Echoing other Wood-directed movies, Plan 9 From Outer Space and Night of the Ghouls, Orgy of the Dead opens with Criswell rising from his coffin, spouting gibberish (and even repeating lines of narration from Night of the Ghouls) to introduce the film. He was fifty-eight at the time of filming, and he cuts a rather lecherous figure. It’s worth noting that this is the only film I can think of in which we see Criswell in colour, but it does him no favours. He plays The Emperor – a kind of master of the dead who, along with his sidekick The Black Ghoul (Fawn Silver, clearly ripping off Vampira’s image), forces dead females to dance for his enjoyment. Their dances relate somehow to how they died – so, during the course of the movie, among others we get to see: a girl dance with the skeleton of her murdered husband; a girl who dances like a Native American because she through herself into fire after the death of her lover; a girl who loves gold having coins thrown over her; a streetwalker dancing to a smooth jazz accompaniment; a zombie; and a girl wearing a baggy onsie-style catsuit (complete with ears and tail), with breasts and buttocks exposed. Yes, I must concede that the themes of the dances are somewhat vague and abstract, but the cat girl in particular is a sight to behold.

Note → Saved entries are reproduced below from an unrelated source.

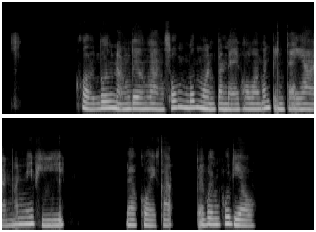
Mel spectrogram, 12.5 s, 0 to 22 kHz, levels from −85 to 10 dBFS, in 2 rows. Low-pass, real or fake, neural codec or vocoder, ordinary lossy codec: 10.8 kHz; fake; codec, 24 kHz, 1 kbps, SNAC; none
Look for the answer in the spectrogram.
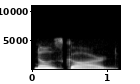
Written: noseguard

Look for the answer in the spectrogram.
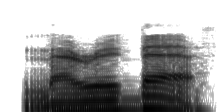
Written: marybeth

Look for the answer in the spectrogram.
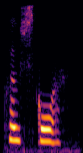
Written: close score

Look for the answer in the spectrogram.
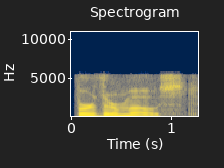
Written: furthermost

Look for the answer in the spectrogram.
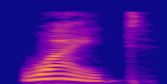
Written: wyte

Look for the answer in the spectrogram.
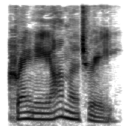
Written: craniometry

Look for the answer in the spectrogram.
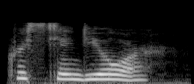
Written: Christian Dior

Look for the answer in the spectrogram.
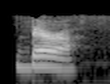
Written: Berra

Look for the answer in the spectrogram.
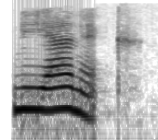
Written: neanic

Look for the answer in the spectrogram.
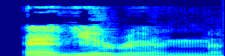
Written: aneurin

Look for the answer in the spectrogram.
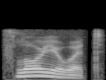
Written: floruit

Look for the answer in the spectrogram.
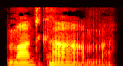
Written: Montcalm

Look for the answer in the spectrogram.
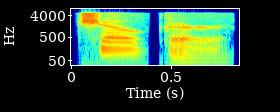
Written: choker

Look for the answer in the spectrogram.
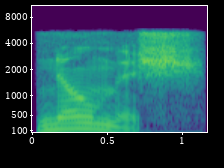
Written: gnomish

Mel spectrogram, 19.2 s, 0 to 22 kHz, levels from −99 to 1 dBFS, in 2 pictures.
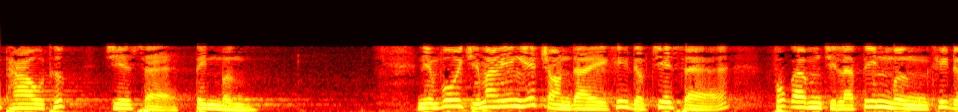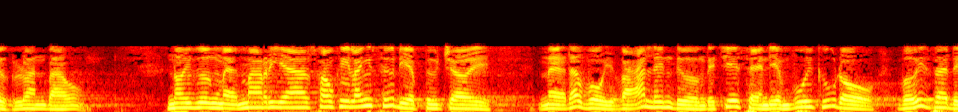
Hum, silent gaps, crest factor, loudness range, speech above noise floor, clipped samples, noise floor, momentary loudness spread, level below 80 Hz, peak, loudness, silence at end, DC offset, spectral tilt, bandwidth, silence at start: none; none; 12 dB; 3 LU; 39 dB; under 0.1%; -55 dBFS; 7 LU; -34 dBFS; -6 dBFS; -17 LUFS; 0 s; 0.4%; -5.5 dB/octave; 4.2 kHz; 0 s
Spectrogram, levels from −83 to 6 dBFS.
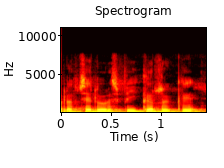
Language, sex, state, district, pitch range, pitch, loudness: Tamil, male, Tamil Nadu, Nilgiris, 95-105 Hz, 100 Hz, -15 LUFS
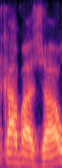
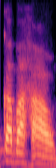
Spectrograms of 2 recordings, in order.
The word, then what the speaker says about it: Carvajal: da expedição, Frei Gaspar de Carvajal, o Cavarral, né, conforme queiram a pronúncia.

While Criswell and Fawn Silver leer over these uncoordinated females, our heroes are introduced. Bob (William Bates) is an aspiring author (of course), who would prefer not to write about daisies, dogs and trees (?!) but about horror (naturally). Thus, he drags along his petulant girlfriend Shirley (there are many Shirleys in Wood’s writing, and his transvestite alter-ego also took that name; here Shirley is played by an utterly personality-free Pat Barrington, who also plays the Gold Girl, resulting in a strange situation where Shirley at one point ogles herself) to a graveyard for inspiration, where they stumble upon Criswell’s debauchery. Captured by a Wolfman and a Mummy (the former screams rather than howls; the latter discusses Cleopatra and his hatred of snakes), the comedy sidekicks of the movie, they are tied up and forced to watch, so that they may gain some kind of education, apparently.

Orgy of the Dead is a mess, and the discontinuity is even more obvious because of the colour. As Shirley and Bob drive to the graveyard, the shots alternate between broad daylight and pitch black night. The graveyard is obviously a set, made even more artificial and tacky by the constant overuse of a smoke machine. The dancers are the most ungainly group, and there is nothing about their routines that offer any hint of professionalism; if you’re looking for spectacle, you won’t find it here – although, that being said, one girl displays the most bizarre breast-waggling style I have ever witnessed. It’s less showgirl, more flapping lunatic. Meanwhile, Criswell remains slumped in a corner. Part creepy old man, part deluded ignoramus, it frequently appears that he has lost all sense of what is happening around him. As a result, it’s not only an uncomfortable performance because of his obvious age in contrast to the topless girls he’s ogling, but because he seems to be lacking some of his faculties.

Badfilm fans will, however, be rewarded for their patience. While the routines themselves are a true test of endurance (even cutaways to the girls’ audience show them looking bored and, at times, disgusted), the dialogue in between is wonderfully Woodian (and Wooden) – Shirley and Bob have a “massive” fight that consists of her flatly telling him, “I hate you”. Bob’s attempt at escape is the most incompetent and pointless display of masculinity (he manages about one step before being knocked unconscious). Fawn Silver spends the majority of the movie warning Criswell about the approaching sun, but when he grants her time for her own “pleasures”, she spends an inordinate amount of time writhing around and licking a knife. By the time the night eventually comes to an end, everyone emerges an idiot; perhaps even the viewer, for actually sitting through the whole thing.